TBC: What do you hope to accomplish during your time with the club, and where would you like to see it go in the next few years?
AB: The biggest thing that I wanted to accomplish was getting [the club] up and running. Right now we have a consistent 25 to 30 people that show up. We’ll have all four courts taken up on Tuesdays and Thursdays. In the future, I’d really like to expand the club into a competitive and noncompetitive section, like [in club] tennis. I know that areas nearby have people playing competitive pickleball. There’s a tournament in Westfield that we’re trying to put a team together for. There [are] all sorts of things that you can do with competitive pickleball. Because it’s such a booming [sport] right now, I want to get into that [early on]. I’d love to see pickleball as a NCAA sport [as well], but I don’t think that will happen before I graduate.
LF: We had a team enter the National Collegiate Pickleball Championships in January, which is exciting in the first year of the club. My drive to get the team [entered] this year was because from here on out, it will always require winning a regional tournament to get entry, but this year, they skipped that [requirement].
I want to see the club expand. We desperately need more courts. I need the university to understand that painting pickleball lines on the Tennis Bubble courts is not detrimental to the tennis team. [Some tennis teams play] their matches at West Indy Racquet Club, and all of those courts have pickleball lines on them. We could have an additional eight [indoor] pickleball courts in the Bubble. This would also take pressure off of [the Health and Recreation Center (HRC) staff], because we could move pickleball classes and club practices to the Bubble.
Photo by Andrew Buckley.
TBC: How can students get involved in pickleball?
AB: The club is two nights a week, Tuesdays and Thursdays from 6 p.m. to 8 p.m. We have a $5 membership fee that will be used to get better paddles and maybe throw a tournament with some prizes. You can always rent paddles from the HRC and go play in the courts too [using your Butler ID]. But I think the club is a good way to [start] because you get to meet a ton of people, play against different skill levels, play against different types of players. If you want to get better, I think that’s the best way to do it.
LF: Students can go on Engage and request to join. The $5 fee helps pay for equipment and means you get a little skin in the game. We do not want to price people out — we want the face of pickleball to look like every face we have on campus. [That means] everything from wheelchair accessible through our Special Olympic athletes to [accessibility for] every race, gender and age. Students can reach out to Andrew as well. If students want to play pickleball but don’t know how, they can take the PWB. There are a variety of ways to get involved in pickleball in the community too. I’m the president of the Indy Pickleball Club, [which is] a nonprofit that helps spread pickleball throughout the greater Indianapolis area. It talks about pickleball across the greater Indianapolis area and where to play. I had a student in a PWB pickleball class last year who decided that pickleball is his future. He has since started playing in the community in a variety of areas, in tournaments and on local courts in Broad Ripple and Ellenberger Park. People can take [pickleball] as far as they want.

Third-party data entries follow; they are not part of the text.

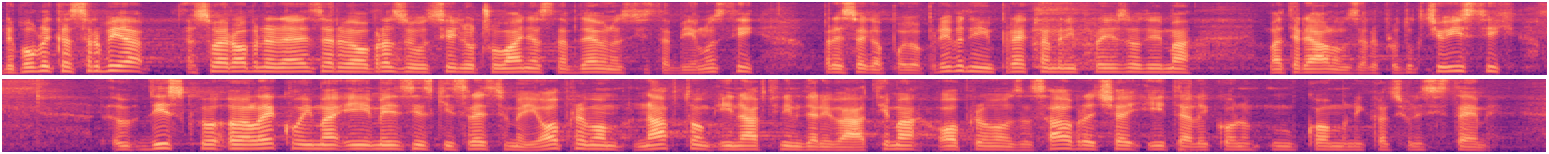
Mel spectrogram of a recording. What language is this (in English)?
Serbian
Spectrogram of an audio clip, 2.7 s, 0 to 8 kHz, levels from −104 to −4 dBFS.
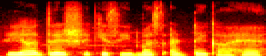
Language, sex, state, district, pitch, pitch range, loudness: Hindi, female, Jharkhand, Ranchi, 235 Hz, 225-255 Hz, -16 LUFS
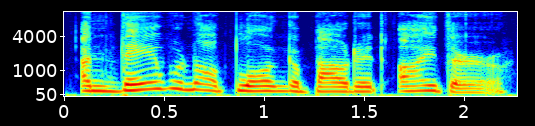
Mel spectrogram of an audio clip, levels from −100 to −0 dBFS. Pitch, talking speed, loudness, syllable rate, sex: 200 Hz, 210 wpm, -18 LUFS, 5.4 syllables/s, male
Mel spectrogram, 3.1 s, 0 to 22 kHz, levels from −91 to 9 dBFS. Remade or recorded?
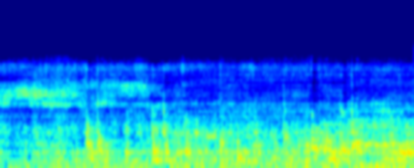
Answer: remade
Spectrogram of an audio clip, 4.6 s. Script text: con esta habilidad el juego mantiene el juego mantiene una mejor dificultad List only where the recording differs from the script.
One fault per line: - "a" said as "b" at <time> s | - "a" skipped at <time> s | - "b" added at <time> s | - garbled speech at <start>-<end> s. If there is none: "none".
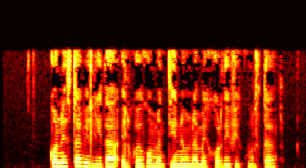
- "el juego mantiene" skipped at 2.8 s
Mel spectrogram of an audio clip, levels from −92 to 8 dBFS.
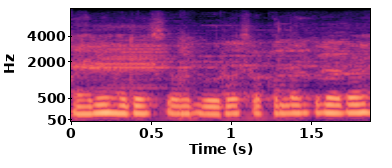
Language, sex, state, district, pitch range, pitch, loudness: Rajasthani, female, Rajasthan, Churu, 155-170 Hz, 160 Hz, -15 LUFS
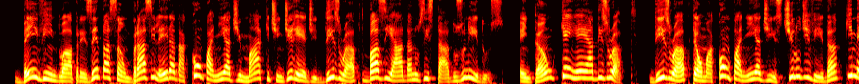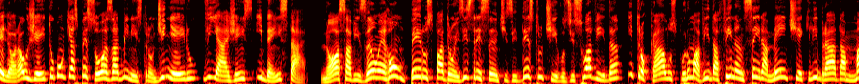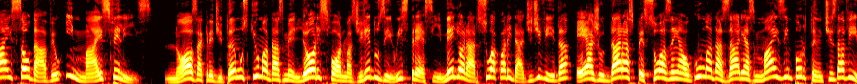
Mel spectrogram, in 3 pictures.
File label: portuguese male; dictor; dictor-sounds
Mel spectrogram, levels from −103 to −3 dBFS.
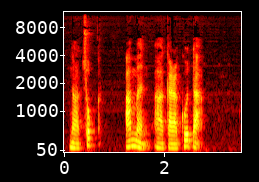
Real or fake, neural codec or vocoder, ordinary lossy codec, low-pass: real; none; MP3, 96 kbps; 10.8 kHz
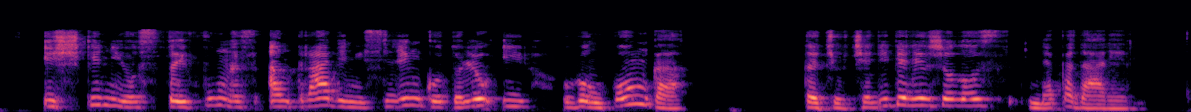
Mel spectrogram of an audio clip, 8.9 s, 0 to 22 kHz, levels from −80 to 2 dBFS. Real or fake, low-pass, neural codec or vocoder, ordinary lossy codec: fake; 7.2 kHz; codec, 16 kHz, 8 kbps, FreqCodec, smaller model; MP3, 96 kbps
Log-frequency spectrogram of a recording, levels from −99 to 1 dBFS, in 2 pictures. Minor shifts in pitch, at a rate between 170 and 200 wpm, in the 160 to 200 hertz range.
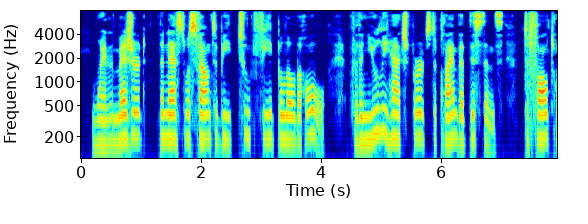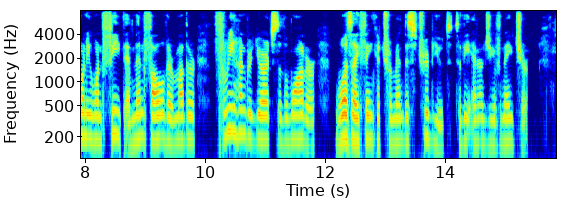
Yes: narrow, 2.0 semitones; average, 180 wpm; medium, 185 Hz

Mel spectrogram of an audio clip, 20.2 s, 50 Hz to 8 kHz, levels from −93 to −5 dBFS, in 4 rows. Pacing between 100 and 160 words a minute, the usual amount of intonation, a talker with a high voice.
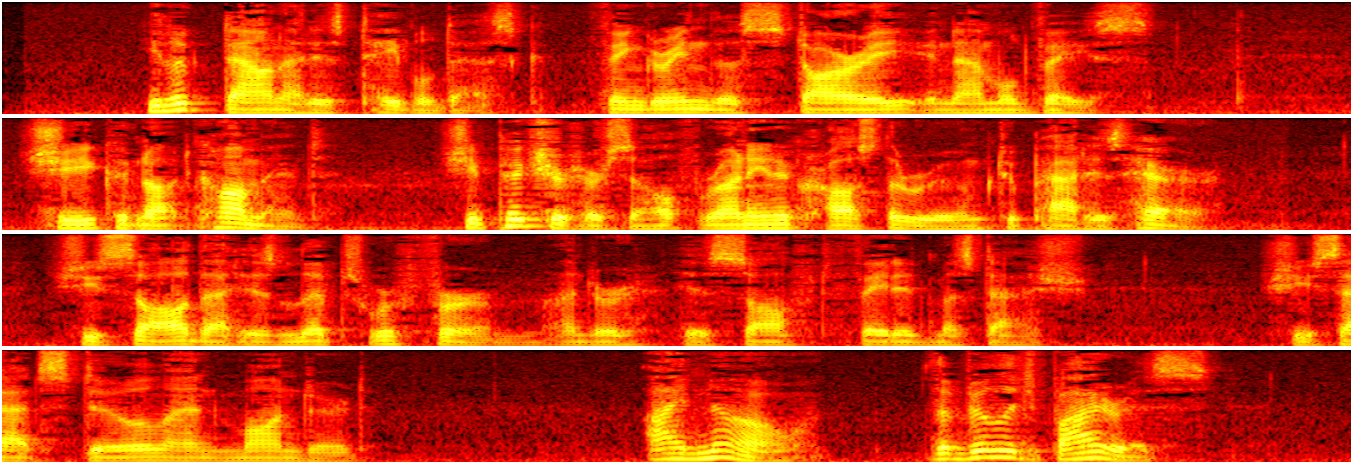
No: average, 145 wpm; average, 3.2 semitones; very low, 95 Hz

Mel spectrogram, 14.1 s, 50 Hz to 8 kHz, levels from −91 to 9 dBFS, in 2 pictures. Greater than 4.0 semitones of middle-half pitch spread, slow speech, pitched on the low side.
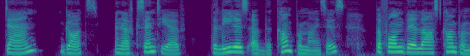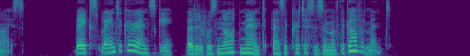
No: average, 5.1 semitones; slow, 120 wpm; medium, 170 Hz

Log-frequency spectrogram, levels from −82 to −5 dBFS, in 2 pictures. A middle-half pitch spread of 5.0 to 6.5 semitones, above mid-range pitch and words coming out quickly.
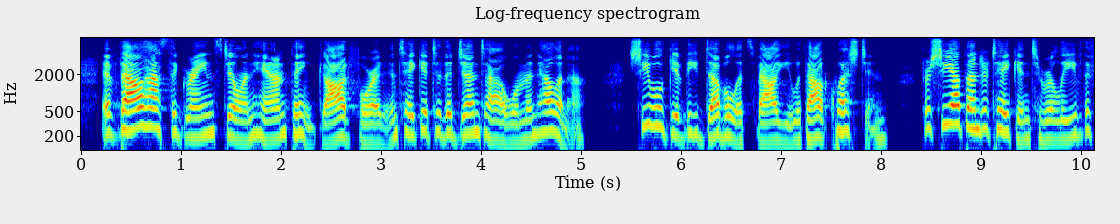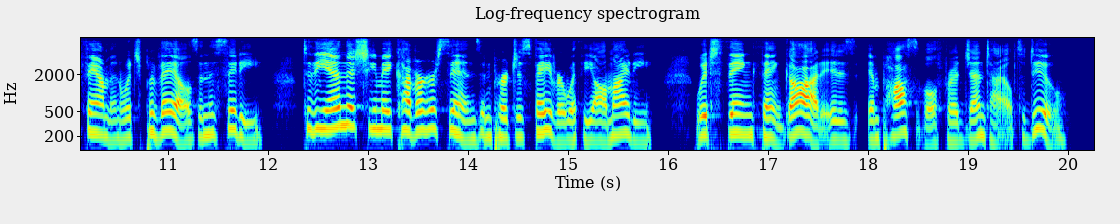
Yes: average, 5.3 semitones; high, 220 Hz; fast, 215 wpm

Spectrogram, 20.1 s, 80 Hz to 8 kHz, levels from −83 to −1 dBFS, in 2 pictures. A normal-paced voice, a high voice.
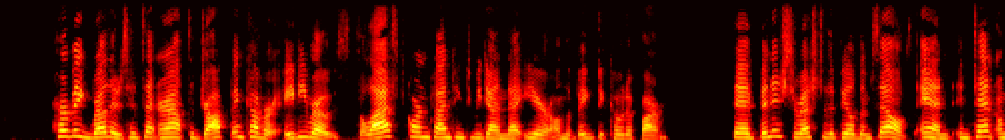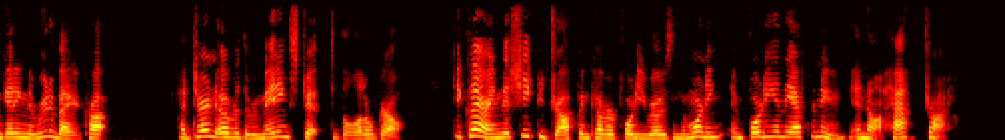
No: fast, 225 wpm; high, 245 Hz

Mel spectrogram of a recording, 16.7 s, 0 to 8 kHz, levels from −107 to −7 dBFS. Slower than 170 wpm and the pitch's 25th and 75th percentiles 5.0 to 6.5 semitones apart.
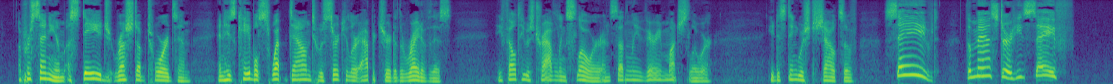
Yes: average, 155 wpm; wide, 5.5 semitones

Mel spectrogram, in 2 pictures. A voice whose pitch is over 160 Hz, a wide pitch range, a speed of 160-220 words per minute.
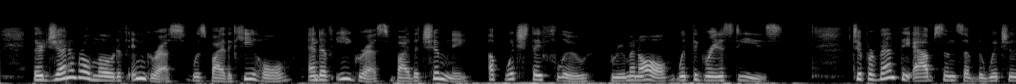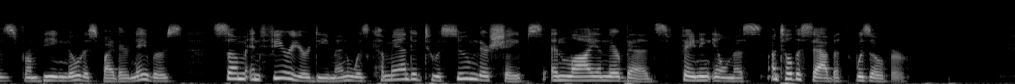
Yes: medium, 185 Hz; wide, 5.8 semitones; average, 175 wpm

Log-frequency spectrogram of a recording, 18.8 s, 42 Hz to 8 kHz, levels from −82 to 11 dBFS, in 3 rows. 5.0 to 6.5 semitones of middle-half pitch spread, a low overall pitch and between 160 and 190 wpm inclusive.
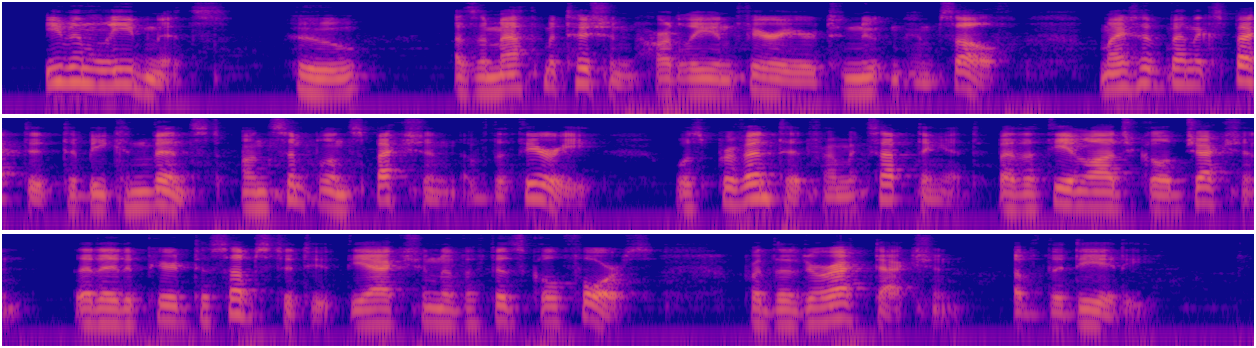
Yes: wide, 5.6 semitones; low, 125 Hz; average, 170 wpm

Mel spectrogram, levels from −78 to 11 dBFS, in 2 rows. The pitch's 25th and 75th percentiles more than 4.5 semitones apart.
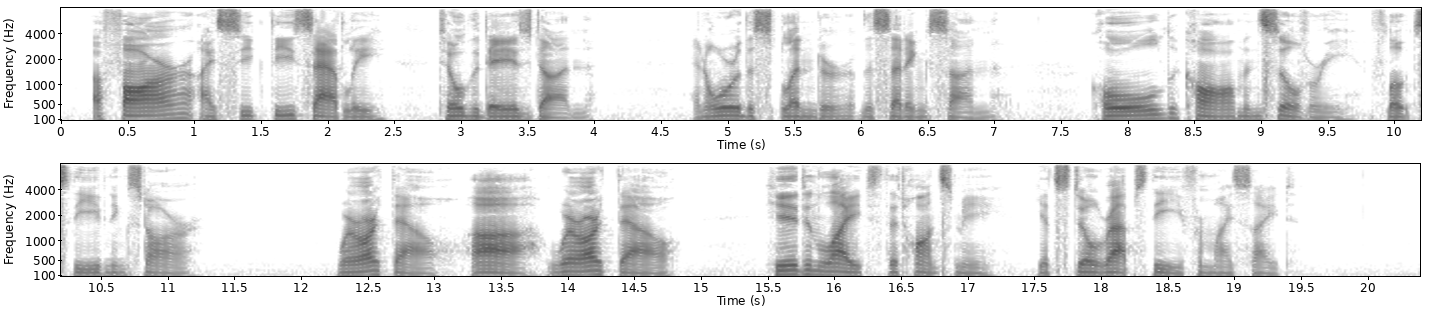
No: average, 3.8 semitones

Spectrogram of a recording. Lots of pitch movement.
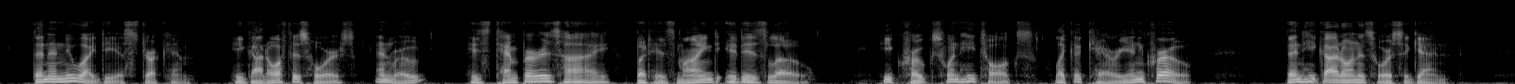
Yes: wide, 5.8 semitones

Students interested in joining Pickleball Club can find more information on Engage or reach out to club president Andrew Burdette. The club meets Tuesdays and Thursdays from 6 p.m. to 8 p.m., and encourages students of any skill level to join.